Police roadblocks have been set up around Zimbabwe's capital, Harare
Zimbabwe could be heading for a presidential run-off within three weeks, according to the state-owned Herald newspaper.
The first official indication of the result of Saturday's election says that neither President Robert Mugabe nor his main challenger gained 50% of the vote.
Opposition leader Morgan Tsvangirai says he won the poll but denies discussing Mr Mugabe's departure.
Election officials say the verification of presidential results has begun.
They say that the votes are being verified and collated in the presence of the presidential candidates' chief polling agents in the capital, Harare.
Mr Tsvangirai said he would not claim victory until the official count was known and added that no negotiations would take place until such time.
The BBC's Southern Africa correspondent Peter Biles says it is widely believed that President Mugabe would not want to face the humiliation of a run-off, should neither he nor Mr Tsvangirai obtain an absolute majority this time.
Correspondents say Mr Mugabe would be unlikely to win a run-off, as those who voted for independent candidate Simba Makoni would be expected to vote against the president.
Deputy Information Minister Bright Matonga also rejected reports of discussions paving the way for Mr Mugabe to step down.
Opposition Movement for Democratic Change (MDC) sources had earlier told the BBC the outline of an agreement had nearly been reached for Mr Mugabe to leave office.
The BBC's Ian Pannell in Zimbabwe, despite a ban on BBC reporters there, says the process is so sensitive that nobody wants to conduct it in public.
In the separate parliamentary race, results released so far show that the MDC has 96 seats, including five for a breakaway faction of the party, against 93 for Zanu-PF, with 21 still to come.
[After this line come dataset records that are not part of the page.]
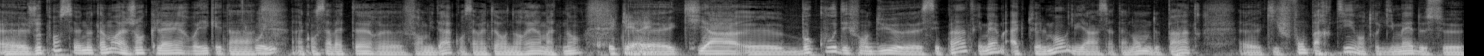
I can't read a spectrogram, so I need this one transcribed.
je pense notamment à Jean Clair, vous voyez, qui est un, un conservateur formidable, conservateur honoraire maintenant, qui a beaucoup défendu ces peintres et même actuellement, il y a un certain nombre de peintres qui font partie entre guillemets de ce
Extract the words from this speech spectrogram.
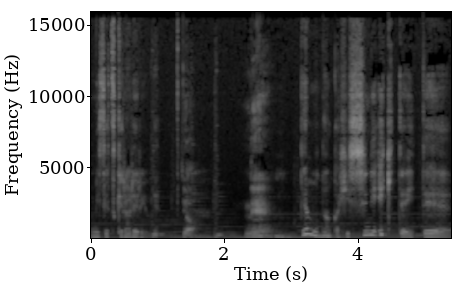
見せつけられるよね、いやねうん、でもなんか必死に生きていて、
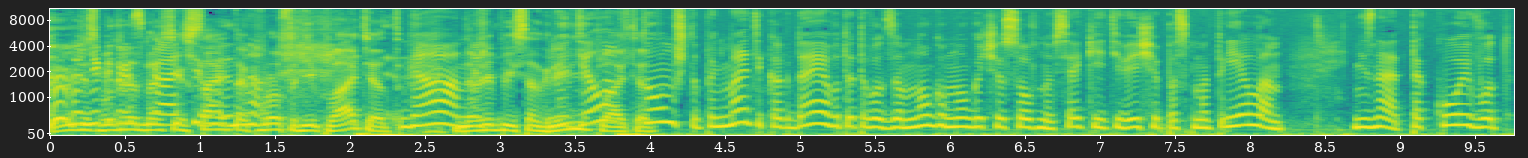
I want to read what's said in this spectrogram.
Люди смотрят на всех сайтах, да. просто не платят. Да, но- Даже 50 но гривен не дело платят. в том, что, понимаете, когда я вот это вот за много-много часов на всякие эти вещи посмотрела, не знаю, такой вот,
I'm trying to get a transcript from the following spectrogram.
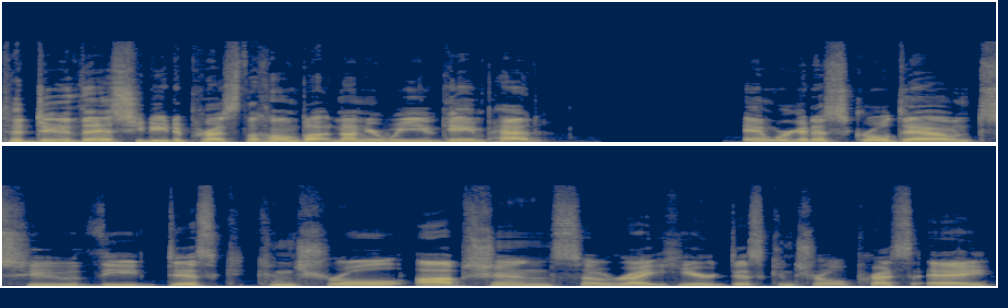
to do this, you need to press the home button on your Wii U gamepad. And we're going to scroll down to the disc control option. So right here, disc control, press A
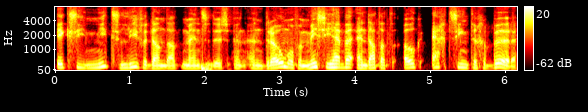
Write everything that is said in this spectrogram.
Ik zie niets liever dan dat mensen dus een, een droom of een missie hebben en dat dat ook echt zien te gebeuren.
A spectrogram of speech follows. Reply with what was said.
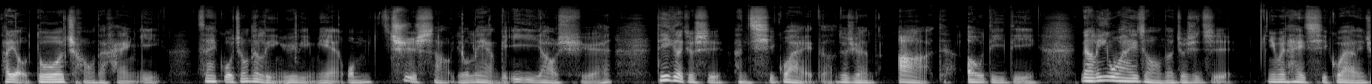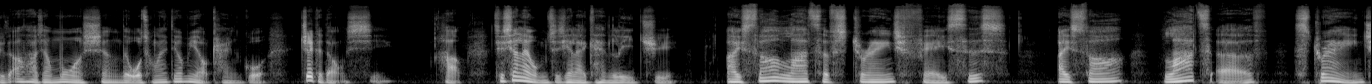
它有多重的含义。在国中的领域里面，我们至少有两个意义要学。第一个就是很奇怪的，就觉得 odd，o d d。那另外一种呢，就是指因为太奇怪了，你觉得哦，好像陌生的，我从来都没有看过这个东西。好，接下来我们直接来看例句：I saw lots of strange faces. I saw lots of strange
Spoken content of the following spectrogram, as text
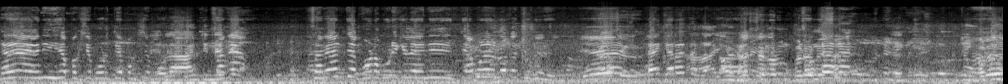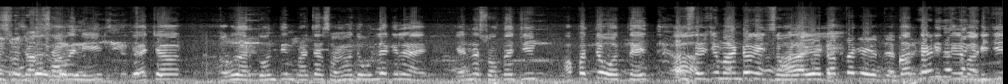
नाही आणि हे पक्ष फोड ते पक्ष फोड सगळ्या सगळ्यांचे फोडाफोडी केले आणि त्यामुळे लोक चिडून काय करायचं? साहेबांनी याच्या अगोदर दोन तीन प्रचार सभेमध्ये उल्लेख केलेला आहे. यांना स्वतःची अपत्य होत नाहीत. दुसऱ्याची मांडव घ्यायची बाकीची.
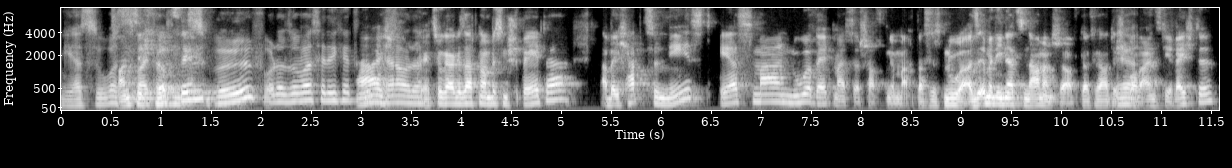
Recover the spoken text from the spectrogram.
Ja, sowas 2014? 2012 oder sowas hätte ich jetzt ah, ich ja, oder? hätte sogar gesagt noch ein bisschen später. Aber ich habe zunächst erstmal nur Weltmeisterschaften gemacht. Das ist nur, also immer die Nationalmannschaft. Dafür hatte Sport ja. 1 die Rechte,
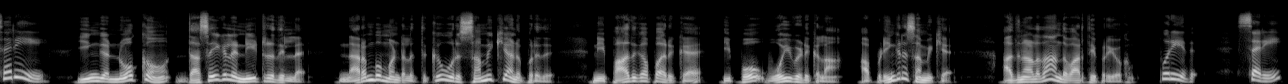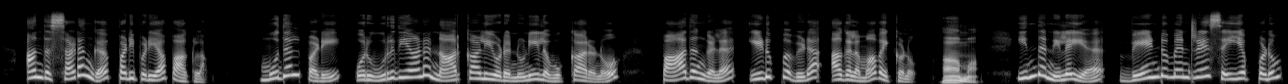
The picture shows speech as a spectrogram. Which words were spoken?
சரி. இங்க நோக்கம் தசைகளை நீட்டுறதில்ல. நரம்பு மண்டலத்துக்கு ஒரு சமிக்கை அனுப்புறது. நீ பாதுகாப்பா இருக்க இப்போ ஓய்வெடுக்கலாம் அப்படிங்கிற சமிக்கை. அதனால தான் அந்த வார்த்தை பிரயோகம். புரியுது. சரி அந்த சடங்க படிப்படியா பார்க்கலாம். முதல் படி ஒரு உறுதியான நாற்காலியோட நுனியில உட்காரணும். பாதங்களை இடுப்பை விட அகலமா வைக்கணும். ஆமா. இந்த நிலைய வேண்டுமென்றே செய்யப்படும்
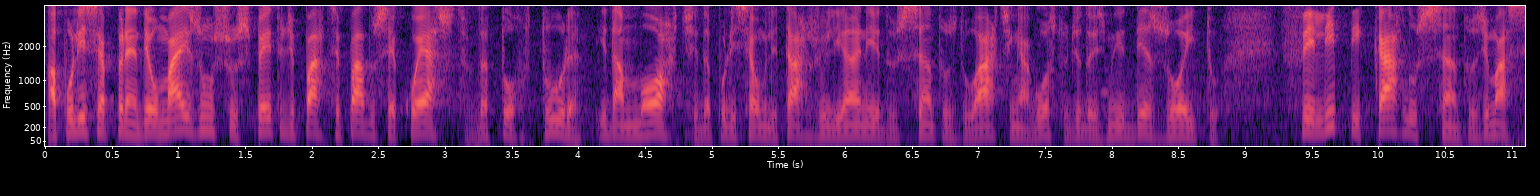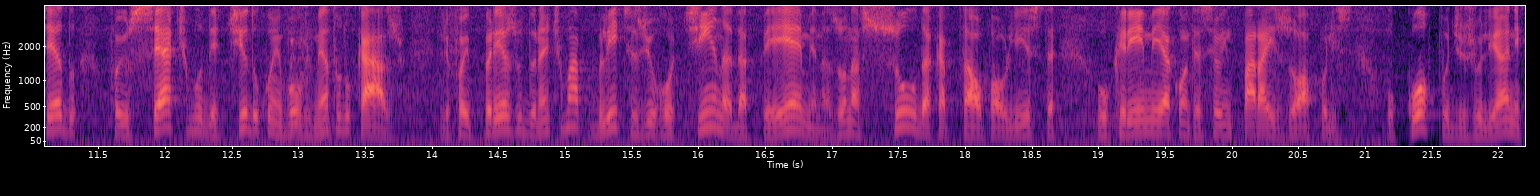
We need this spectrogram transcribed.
A polícia prendeu mais um suspeito de participar do sequestro, da tortura e da morte da policial militar Juliane dos Santos Duarte em agosto de 2018. Felipe Carlos Santos de Macedo foi o sétimo detido com envolvimento do caso. Ele foi preso durante uma blitz de rotina da PM na zona sul da capital paulista. O crime aconteceu em Paraisópolis. O corpo de Juliane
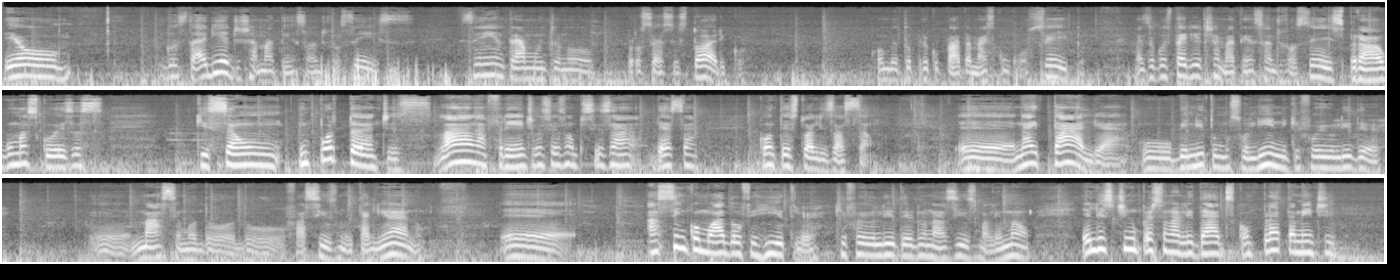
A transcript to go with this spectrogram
Eu gostaria de chamar a atenção de vocês, sem entrar muito no processo histórico, como eu estou preocupada mais com o conceito, mas eu gostaria de chamar a atenção de vocês para algumas coisas que são importantes. Lá na frente vocês vão precisar dessa contextualização. É, na Itália, o Benito Mussolini, que foi o líder é, máximo do, do, fascismo italiano, é, assim como Adolf Hitler, que foi o líder do nazismo alemão, eles tinham personalidades completamente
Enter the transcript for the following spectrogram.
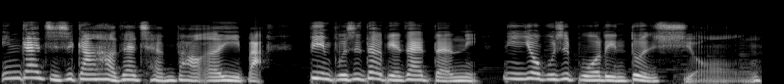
应该只是刚好在城堡而已吧，并不是特别在等你。你又不是柏林顿熊。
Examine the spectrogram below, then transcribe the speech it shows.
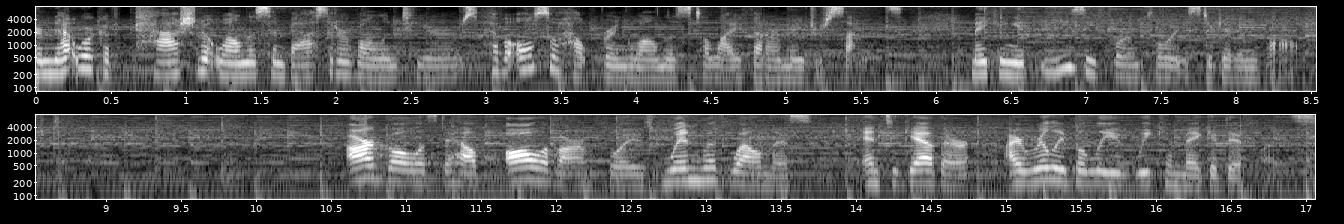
Our network of passionate wellness ambassador volunteers have also helped bring wellness to life at our major sites, making it easy for employees to get involved. Our goal is to help all of our employees win with wellness, and together, I really believe we can make a difference.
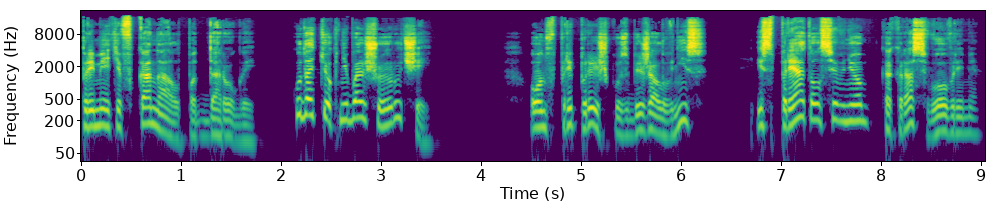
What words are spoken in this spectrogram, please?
приметив канал под дорогой, куда тек небольшой ручей. Он в припрыжку сбежал вниз и спрятался в нем как раз вовремя.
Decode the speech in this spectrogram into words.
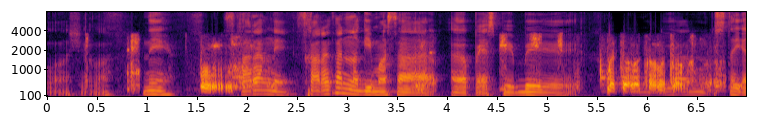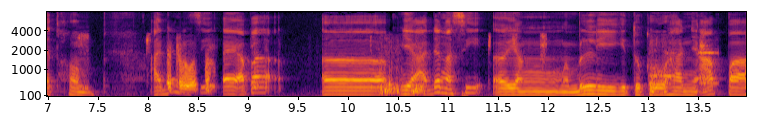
Masya Allah. Nih, sekarang nih, sekarang kan lagi masa eh, PSBB. Betul betul betul. stay at home. Ada nggak sih eh apa eh ya ada nggak sih eh, yang membeli gitu keluhannya apa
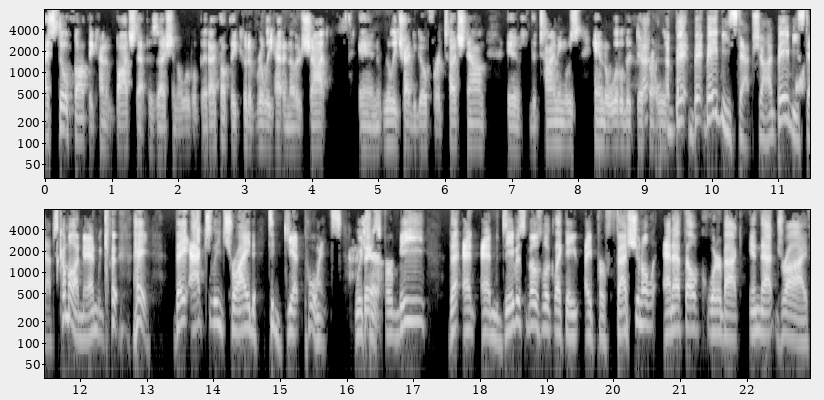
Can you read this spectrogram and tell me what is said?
I still thought they kind of botched that possession a little bit. I thought they could have really had another shot and really tried to go for a touchdown if the timing was handled a little bit differently. Uh, ba- ba- baby steps, Sean. Baby yeah. steps. Come on, man. hey, they actually tried to get points, which Fair. is for me that and, and Davis Mills looked like a, a professional NFL quarterback in that drive.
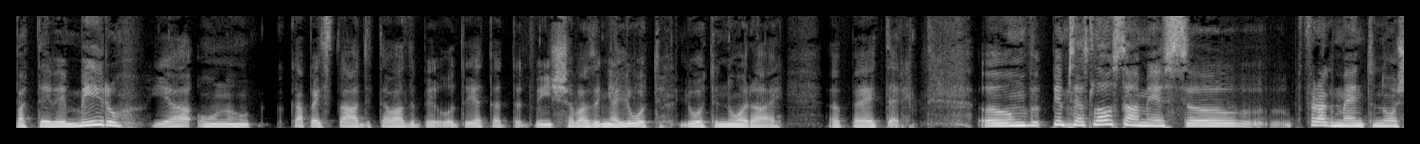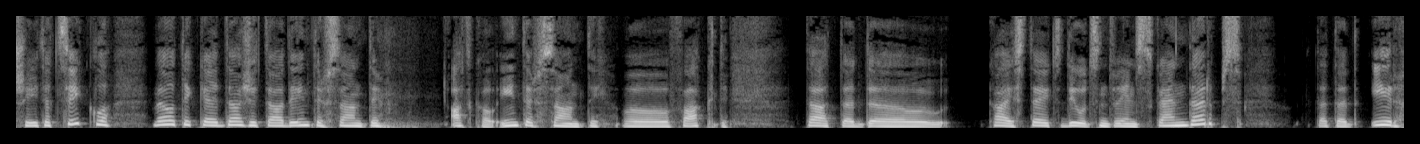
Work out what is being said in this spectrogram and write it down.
par tevi miru, ja, un kāpēc tāda ir tava atbilde, ja, tad, tad viņš savā ziņā ļoti, ļoti norāja Pēteri. Um, pirms mēs klausāmies uh, fragmentu no šīta cikla, vēl tikai daži tādi interesanti, atkal interesanti uh, fakti. Tātad, uh, kā es teicu, 21 skandarbs, tātad ir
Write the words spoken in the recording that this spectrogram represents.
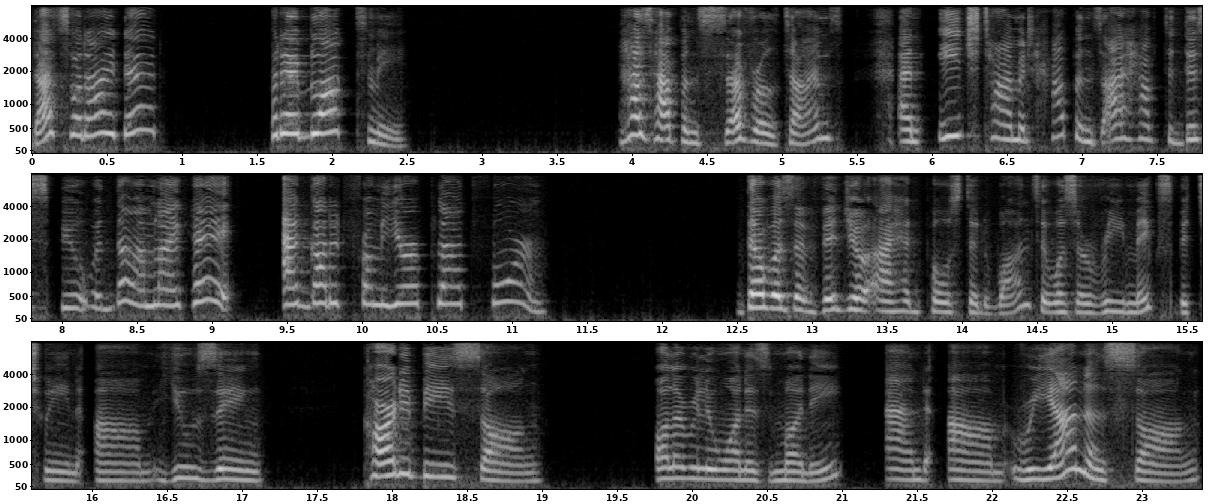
that's what I did. But they blocked me. It has happened several times. And each time it happens, I have to dispute with them. I'm like, hey, I got it from your platform. There was a video I had posted once. It was a remix between um, using Cardi B's song, All I Really Want Is Money, and um, Rihanna's song,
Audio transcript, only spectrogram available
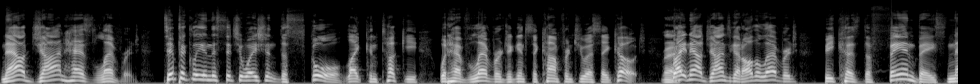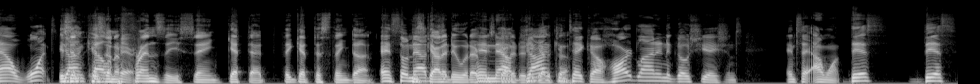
Now John has leverage. Typically in this situation, the school, like Kentucky, would have leverage against a Conference USA coach. Right. Right, now, John's got all the leverage because the fan base now wants Is John in, is in a frenzy saying, get that, they get this thing done. And so now he's got to do whatever and he's now got to do John to get it can take a hard line in negotiations and say, I want this, this.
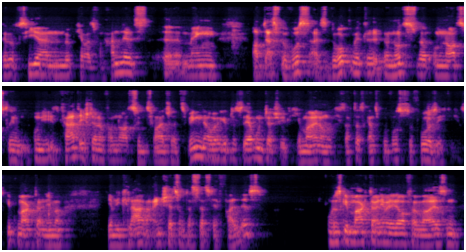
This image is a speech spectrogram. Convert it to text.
Reduzieren möglicherweise von Handelsmengen, ob das bewusst als Druckmittel benutzt wird, um Nord Stream, um die Fertigstellung von Nord Stream 2 zu erzwingen. Darüber gibt es sehr unterschiedliche Meinungen. Ich sage das ganz bewusst so vorsichtig. Es gibt Marktteilnehmer, die haben die klare Einschätzung, dass das der Fall ist. Und es gibt Marktteilnehmer, die darauf verweisen,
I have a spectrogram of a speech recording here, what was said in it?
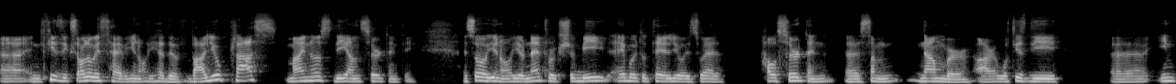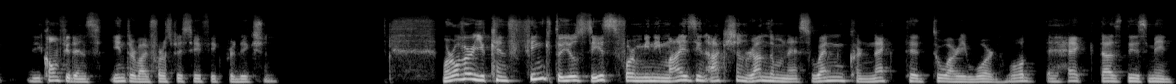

In his first public appearance since the election, Mr Tsvangirai told a news conference on Tuesday evening there was "no way the MDC will enter in any deal before ZEC [Zimbabwe Electoral Commission] has actually announced the result".
But he said the MDC would issue its own tally of presidential results if ZEC continues to withhold the official figures.
Zimbabweans are anxious to know the results
They would be based on the figures which had to be posted by law outside each polling station after counting was completed.
Many results have been available since Sunday.
Quoting analysts, The Herald newspaper said on Wednesday that the "pattern of results" indicated by the parliamentary tight race showed a re-run would be necessary.
The Herald is generally seen as reflecting government thinking.
Independent observers had previously said Mr Tsvangirai seemed to have taken the most votes in the presidential race.
More than 50% of the vote is needed to avoid a second run-off vote, which would have to be held three weeks after the 29 March election.
While the atmosphere on Zimbabwe's streets remains peaceful, if tense, there are fears that prolonging the declaration of results could lead to violence.
Roadblocks have been set up around the capital, Harare, and there has been a marked increase in the presence of paramilitary police on the streets of major cities.
Trained as a teacher
1961: Married Ghanaian Sally Hayfron
1964: Imprisoned by Rhodesian government
1980: Wins post-independence elections
1980s: Accusations of atrocities in south-west
1996: Marries Grace Marufu
2000: Loses referendum
2000: Land invasions start
2002: Wins presidential elections, dismissed by western observers
2008: Runs for a sixth term as president
As pressure grew around the world for final results to be declared, United Nations Secretary General Ban Ki-moon called for calm.
He urged the "utmost transparency be exercised so that the people of Zimbabwe can have full confidence in the process".
The White House said it was clear the people of Zimbabwe had "voted for change".
UK Prime Minister Gordon Brown called for the results of the presidential election to be published as soon as possible.
"What we want to see is that the whole of the Zimbabwean people can be guaranteed that the elections are fair and are seen to be fair, and we get the democratic outcome that the people of Zimbabwe have chosen," he said.
South African Archbishop Desmond Tutu told the BBC the fact that results had not been announced was very significant.
"Even the dumbest of us would say that results would not have been held back... had it not been the fact that Mr Mugabe has not won," said the Nobel Peace Prize winner.
Earlier the Zimbabwe Election Support Network, a coalition of civil society organisations, said its random sample of poll stations indicated Mr Tsvangirai had won just over 49% of the vote and Mr Mugabe 42%.
Mr Makoni, a former Mugabe loyalist, trailed at about 8%.
Two senior ruling party sources had told Reuters news agency that their projections were similar - indicating a run-off would be needed.
Mr Mugabe, 84, has not been seen in public since the election but Mr Matonga has denied rumours the president had left the country.
He came to power 28 years ago at independence but in recent years Zimbabwe has been plagued by the world's highest inflation, as well as acute food and fuel shortages.